▶ **Directions**:
The answer must be the full data, restated word for word, with no pictures in it.

________

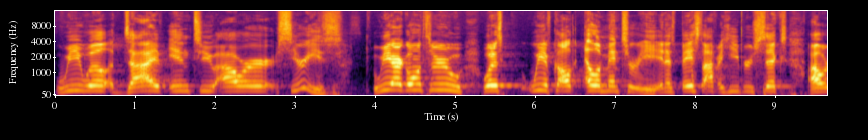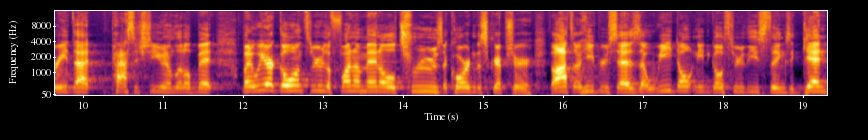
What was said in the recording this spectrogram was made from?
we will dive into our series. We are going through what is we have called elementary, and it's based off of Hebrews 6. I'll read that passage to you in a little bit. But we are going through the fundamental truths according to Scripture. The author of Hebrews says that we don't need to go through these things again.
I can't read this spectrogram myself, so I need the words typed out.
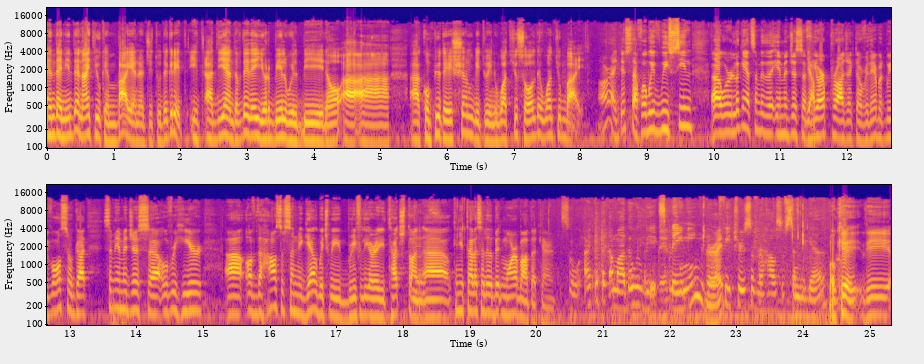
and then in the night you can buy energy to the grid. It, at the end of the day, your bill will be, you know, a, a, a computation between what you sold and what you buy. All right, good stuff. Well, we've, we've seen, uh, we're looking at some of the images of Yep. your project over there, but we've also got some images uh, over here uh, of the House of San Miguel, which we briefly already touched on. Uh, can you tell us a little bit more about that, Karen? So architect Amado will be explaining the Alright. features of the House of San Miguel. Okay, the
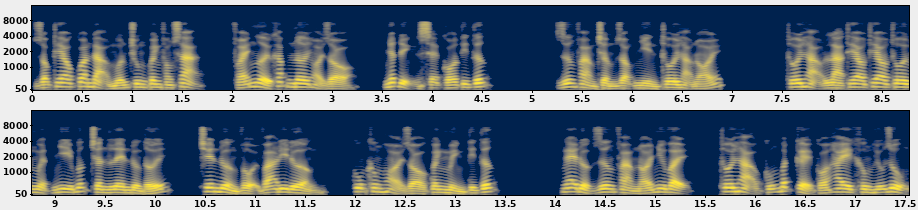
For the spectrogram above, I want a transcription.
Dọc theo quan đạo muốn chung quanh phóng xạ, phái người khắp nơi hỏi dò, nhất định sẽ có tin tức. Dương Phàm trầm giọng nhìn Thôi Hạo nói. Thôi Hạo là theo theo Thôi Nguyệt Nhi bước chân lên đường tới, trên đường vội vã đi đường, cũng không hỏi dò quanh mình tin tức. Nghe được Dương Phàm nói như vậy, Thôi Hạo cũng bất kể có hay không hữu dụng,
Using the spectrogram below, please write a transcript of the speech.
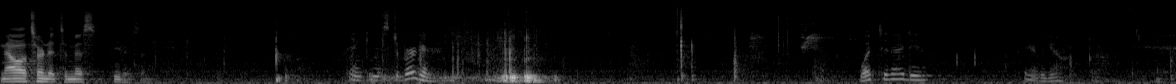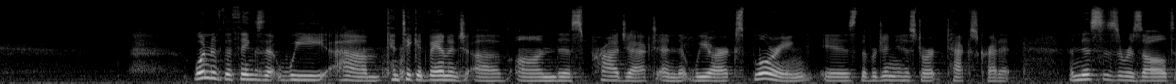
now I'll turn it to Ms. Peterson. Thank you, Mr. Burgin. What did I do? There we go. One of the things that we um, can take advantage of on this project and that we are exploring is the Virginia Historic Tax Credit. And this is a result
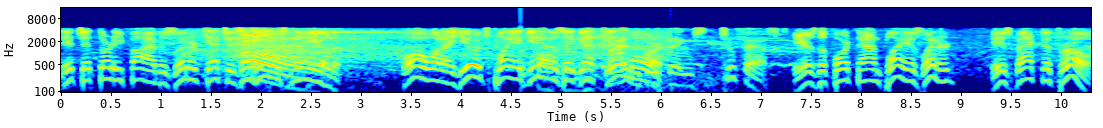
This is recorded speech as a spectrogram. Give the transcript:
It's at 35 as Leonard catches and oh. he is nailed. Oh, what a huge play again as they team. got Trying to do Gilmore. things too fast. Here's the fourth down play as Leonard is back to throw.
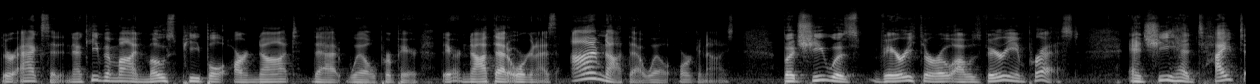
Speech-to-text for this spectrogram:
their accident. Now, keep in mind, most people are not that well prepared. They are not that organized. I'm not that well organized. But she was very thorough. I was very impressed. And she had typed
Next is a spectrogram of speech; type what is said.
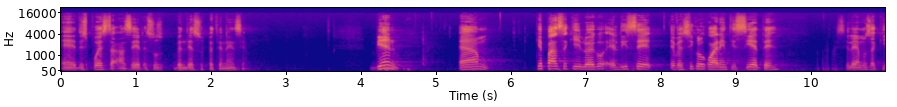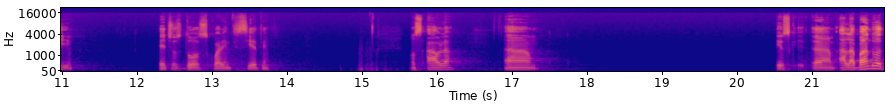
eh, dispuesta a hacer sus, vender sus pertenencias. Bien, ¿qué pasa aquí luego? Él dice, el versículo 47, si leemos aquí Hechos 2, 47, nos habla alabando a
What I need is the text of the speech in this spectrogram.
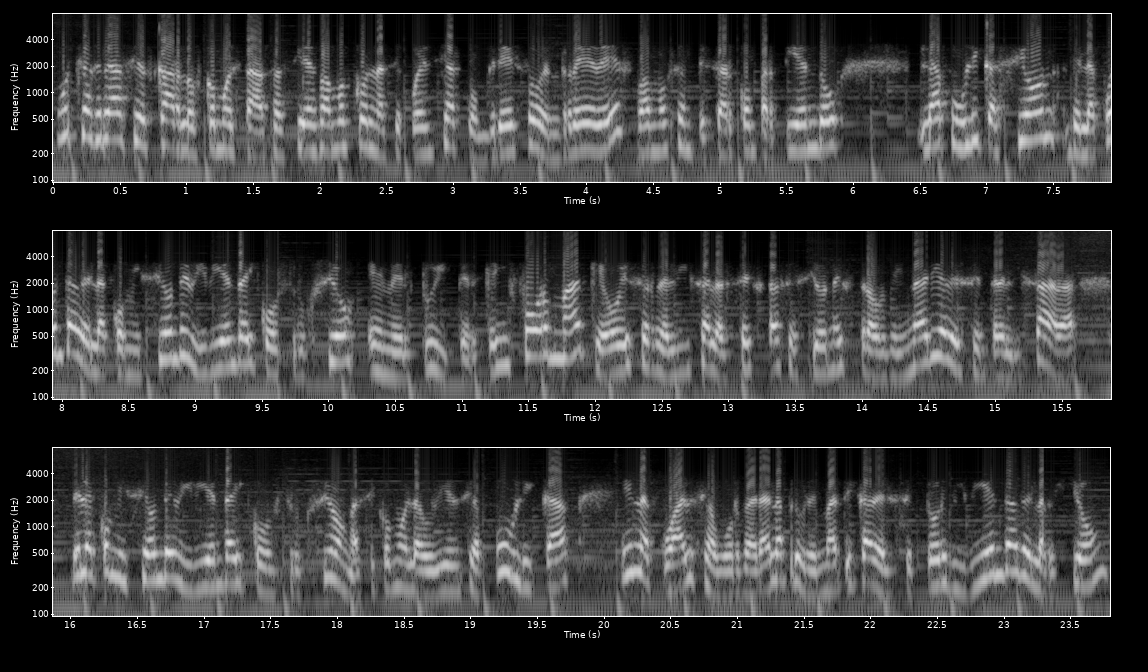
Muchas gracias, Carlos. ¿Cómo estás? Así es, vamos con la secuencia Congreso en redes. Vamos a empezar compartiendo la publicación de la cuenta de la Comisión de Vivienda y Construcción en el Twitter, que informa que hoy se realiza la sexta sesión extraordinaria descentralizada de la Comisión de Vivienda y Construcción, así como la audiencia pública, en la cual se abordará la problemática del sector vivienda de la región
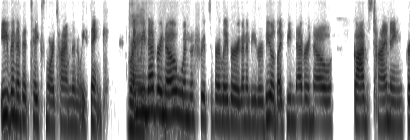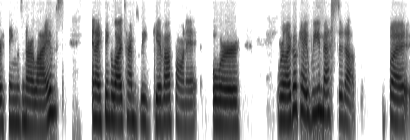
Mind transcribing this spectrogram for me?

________

▶ **Task solution**:
What was said in the recording this spectrogram was made from?
we will dive into our series. We are going through what is we have called elementary, and it's based off of Hebrews 6. I'll read that passage to you in a little bit. But we are going through the fundamental truths according to Scripture. The author of Hebrews says that we don't need to go through these things again.
I can't read this spectrogram myself, so I need the words typed out.
and then in the night you can buy energy to the grid. It, at the end of the day, your bill will be, you know, a, a, a computation between what you sold and what you buy. All right, good stuff. Well, we've, we've seen, uh, we're looking at some of the images of Yep. your project over there, but we've also got some images uh, over here uh, of the House of San Miguel, which we briefly already touched on. Uh, can you tell us a little bit more about that, Karen? So architect Amado will be explaining the Alright. features of the House of San Miguel. Okay, the
For the spectrogram above, I want a transcription.
Dọc theo quan đạo muốn chung quanh phóng xạ, phái người khắp nơi hỏi dò, nhất định sẽ có tin tức. Dương Phàm trầm giọng nhìn Thôi Hạo nói. Thôi Hạo là theo theo Thôi Nguyệt Nhi bước chân lên đường tới, trên đường vội vã đi đường, cũng không hỏi dò quanh mình tin tức. Nghe được Dương Phàm nói như vậy, Thôi Hạo cũng bất kể có hay không hữu dụng,
Using the spectrogram below, please write a transcript of the speech.
now I'll turn it to Ms. Peterson. Thank you, Mr. Burgin. What did I do? There we go. One of the things that we um, can take advantage of on this project and that we are exploring is the Virginia Historic Tax Credit. And this is a result
This is recorded speech as a spectrogram. Give the transcript:
It's at 35 as Leonard catches and oh. he is nailed. Oh, what a huge play again as they team. got Trying to do Gilmore. things too fast. Here's the fourth down play as Leonard is back to throw.
Speech-to-text for this spectrogram:
their accident. Now, keep in mind, most people are not that well prepared. They are not that organized. I'm not that well organized. But she was very thorough. I was very impressed. And she had typed
Next is a spectrogram of speech; type what is said.
eh, dispuesta a hacer sus, vender sus pertenencias. Bien, ¿qué pasa aquí luego? Él dice, el versículo 47, si leemos aquí Hechos 2, 47, nos habla alabando a
What I need is the text of the speech in this spectrogram.
Muchas gracias, Carlos. ¿Cómo estás? Así es, vamos con la secuencia Congreso en redes. Vamos a empezar compartiendo la publicación de la cuenta de la Comisión de Vivienda y Construcción en el Twitter, que informa que hoy se realiza la sexta sesión extraordinaria descentralizada de la Comisión de Vivienda y Construcción, así como la audiencia pública, en la cual se abordará la problemática del sector vivienda de la región
Mind transcribing this spectrogram for me?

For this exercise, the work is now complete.